One email I’d LOVE to get is Gina Trapani asking to join my network. She does LifeHacker, which is on my short list to get into our network. Oh, heck, Gina is on Jason Calacanis’ list too! Damn, Nick Denton better be giving her big bucks with all this competition to grab her away.
Christian Long asks whether I would link to a 16-year-old’s blog just because he or she asked.
I can’t promise a link. Hell, I can’t even promise I’ll answer the email (I’m only answering one out of 20 emails lately). But, I do read every email and I do consider it, even if only for five seconds.
To earn a link, though, I’d like to see more than just a couple of posts and I’d like to make sure that they add some value for my readers.
What’s tougher than getting a link?
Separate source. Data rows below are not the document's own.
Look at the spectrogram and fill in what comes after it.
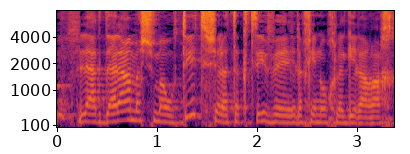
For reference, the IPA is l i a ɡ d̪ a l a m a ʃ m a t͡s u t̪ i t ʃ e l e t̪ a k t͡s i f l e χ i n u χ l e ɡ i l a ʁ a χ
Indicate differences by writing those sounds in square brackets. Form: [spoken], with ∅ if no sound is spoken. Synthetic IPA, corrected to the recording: l [e] a ɡ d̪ a l a m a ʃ m a [∅] u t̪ i t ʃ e l [a] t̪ a k t͡s i [v] l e χ i n u χ l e ɡ i l a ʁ a χ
Getting me to subscribe. If you get me to subscribe it’s far better than earning a link. Why? Cause then you’ll get on my link blog over and over.
When you watch my videos of SOASTA, a startup in Silicon Valley that’s building an automated Web testing tool (pretty cool, too) you’ll notice that every employee has a 30-inch Apple monitor on their desks. That isn’t all. They also bought every employee two computers: one a MacPro and another a MacBookPro. But even more, they bought everyone a 30-inch monitor for use at home with their MacBookPro.
I asked founder Ken Gardner why he did that and he said he noticed he was a lot more productive when using a 30-inch monitor and he wanted every bit of productivity he could get out his employees so he bought them all two too.
It made me want to work for Ken. And it’s not the only visionary thing he’s done with his company, either. They took the interface from Apple’s Garage Band and put it on enterprise software.
Jim Cramer, on CNBC today, said Google is going to 750. I love how he added “but it has to get to 600 first.”
The question the market is facing is “can anything slow down Google?”
The third Photowalking is now up on ScobleShow. Part II is here. This is actually not a “walking” one, but we sit down in my home office (Thomas says it’s my mansion, but it really isn’t) with Jan Kabili, who produces the excellent Photoshop Online TV and has written a ton of popular Photoshop books. She teaches Thomas a whole bunch of things about Adobe Photshop and how to use it to make your photography better (the techniques discussed will work with pretty much any photo editing tool). If you’re using a digital SLR, this is one hour that’ll make your photo workflow a lot better.
More on this Photowalking over on Thomas Hawk’s blog.
UPDATE: Congrats to Flickr on adding a new feature today where you can see what camera made the images you’re looking at. That’ll come in useful. But I wonder if it’ll properly track the camera that Flickr’s community manager was using today (Heather Champ was using a Polariod).
“Friends forever,” Chris Pirillo wrote. And what a sunset we saw on Saturday driving back from PodCamp. Life doesn’t get much better than this.
Back at ya buddy.
His wedding is gonna be a lot of fun.
UPDATE: Tom Foremski over on Silicon Valley Watcher videoed Chris (with a bit part by me) at the PodCamp over the weekend about a new content management system he’s working on.
Here’s a 30-minute uncut interview with Bill Watkins, CEO of Seagate. Disclaimer, Seagate is my sponsor, so I start the interview with “why are you sponsoring my show?”
His answer? That the people he’s interested in reaching (the younger, more tech hip generation) will watch Internet video.
We talk about a variety of other things about what Seagate is trying to do.
Is this an advertisement? Yes. But it’s not like any advertisement I’ve seen on the Internet or on main stream TV.
“This is not your daddy’s disk drive company,” he says.
* Seagate had a tough time getting funding back in 1980. Why? The VCs thought no one would want to buy a 5MB hard drive.
* The way Seagate made their new 750GB drive (largest in the industry) is to stand the magnets on end, like a forest of trees, instead of laying them down like has always been done.
* They are going to go beyond just magnetic storage in future generations to build multi-terabyte drives by heating up and cooling the media to enable even tighter storage.
* Seagate is shipping new kinds of storage devices for Windows Vista that combine hard drives and Flash memory, which will speed up the boot time.
* Every TV in the world will have a hard disk on it, or around it, he says.
* “It’s amazing what shit for brains we have in this industry,” he says, when talking about the standards fight between BlueRay and HD-DVD.
* They sell hard drives into Sony’s cameras (and PlayStation 3 too).
* He wants Seagate to help facilitate content distribution. Putting all movies from, say, a movie studio and put them on a hard drive.
* He says he doesn’t shut down his PC and explains why toward the end of the video.
Sorry about the audio on me (you can hear Bill just fine, but hearing me is a bit tough). This should be the last interview that gets up that was done with one microphone (I’m getting much better about using two microphones).
He’s pretty outspoken for a CEO, among the most interesting of all the CEOs I’ve interviewed.